The Crown or Victim/Witness Services Worker can show us the courtroom before it's time for us to be witnesses.
Some kids are scared about going to court. If we're scared, we should tell the Crown why. Sometimes the Crown can talk to the judge about letting us sit behind a screen or have someone sit beside us while we do our job as witnesses.
Some courthouses have a special courtroom TV. If the judge decides that it's best for us to stay outside the courtroom, we can do our job as witnesses in another room. The judge stays in the courtroom and listens to us tell about what happened on the courtroom TV.
Everyone needs to be on their best behaviour when they are in the courtroom. Here is a list of things you should or should not do in court:
The judge listens to all the witnesses and makes a decision about what happened. Each story the witness tells the judge is like one piece of a puzzle, and at the end the judge must put all the puzzle pieces together. If the judge is sure the accused broke the law, then the accused is found guilty, but if the judge is not sure or believes no law was broken, then the judge must find the accused not guilty. If the accused is found not guilty, this doesn't mean that the judge did not believe you.
Sometimes a jury decides whether or not the accused is guilty of breaking the law instead of the judge. A jury is a group of 12 women and men who listen to all the witnesses and decide together whether the accused is guilty or not guilty.

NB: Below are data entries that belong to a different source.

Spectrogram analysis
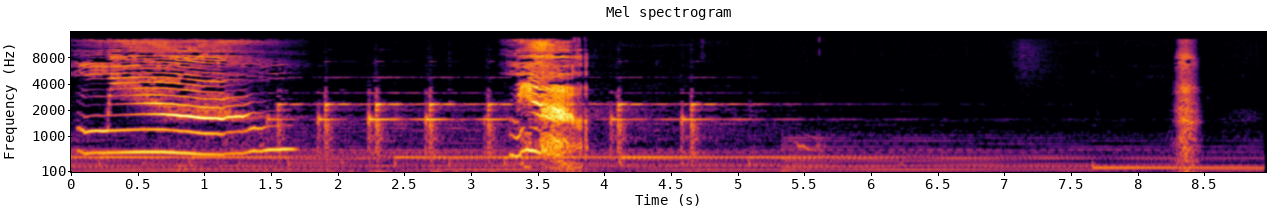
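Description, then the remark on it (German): A cat gives one clear, drawn-out meow at the start, followed by a short breathy burst. Soft sustained musical tones and faint ticking continue underneath, with a sharp tap near the end. “Miau! Miau!”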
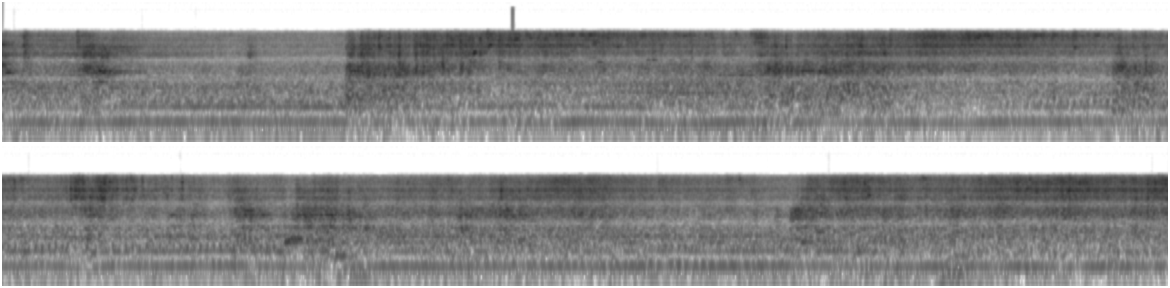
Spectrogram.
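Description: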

After it's all over, some kids feel sad or upset. You should talk to someone you trust about how you feel. Some kids don't want to know what happens in court after they've finished being a witness. Other kids want to come back and find out what the judge or jury decides about the case. You can talk to the Crown about what you would like to do. Whatever happens, you have done an important job.
In court, people use a lot of words that we may never have heard before. Here's a list of some of them:

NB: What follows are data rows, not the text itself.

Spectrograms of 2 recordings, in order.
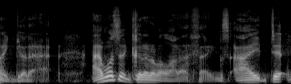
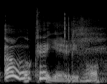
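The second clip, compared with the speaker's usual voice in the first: surprised realization. Retold or imitated. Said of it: "That was when I was like".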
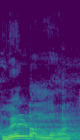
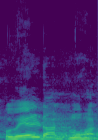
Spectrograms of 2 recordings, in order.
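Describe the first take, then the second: First: It is said with strong, exclaiming feeling. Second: It is said plainly, without strong feeling.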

Remember, no matter what, you have done an important job!
This booklet was created by the Victim/Witness Assistance Program of the Ministry of the Attorney General of Ontario for young children who must testify in court. It is intended to familiarize children in an educational and appealing way with the concepts, people, vocabulary, and events that are a part of the court process.
We expect that children will vary in their use of this booklet, depending on their age and interest. Some children may simply want to colour in it while they wait to meet the Crown Attorney, or to testify. Others may be interested in the activities and more complex concepts. Some children might use it as a reference to help them understand the criminal court process. It is not meant to replace legal advice nor is it a substitute for careful preparation of children who must testify.
We hope that this booklet will encourage dialogue between child witnesses and Crown Attorneys as well as other supportive adults. We also hope that it will help adults to understand the fear and confusion that children feel when they are faced with the job of testifying and enable both children and adults to ask questions and seek answers.
The Victim/Witness Assistance Program operates in all 54 court districts and provides support and information to victims and witnesses of all ages. Local Victim/Witness Assistance Program staff introduce witnesses to the courtroom, explain legal terminology and the judicial process, serve as a liaison between the witness and the Crown Attorney, and offer referrals to psychological, legal, and medical resources in the community. Staff also serve on local committees which coordinate services to victims of crime and provide public and professional education pertaining to victims and the judicial process.
The Ministry of the Attorney General is committed to helping victims of crime. The Victim/Witness Assistance Program is an example of this commitment in action.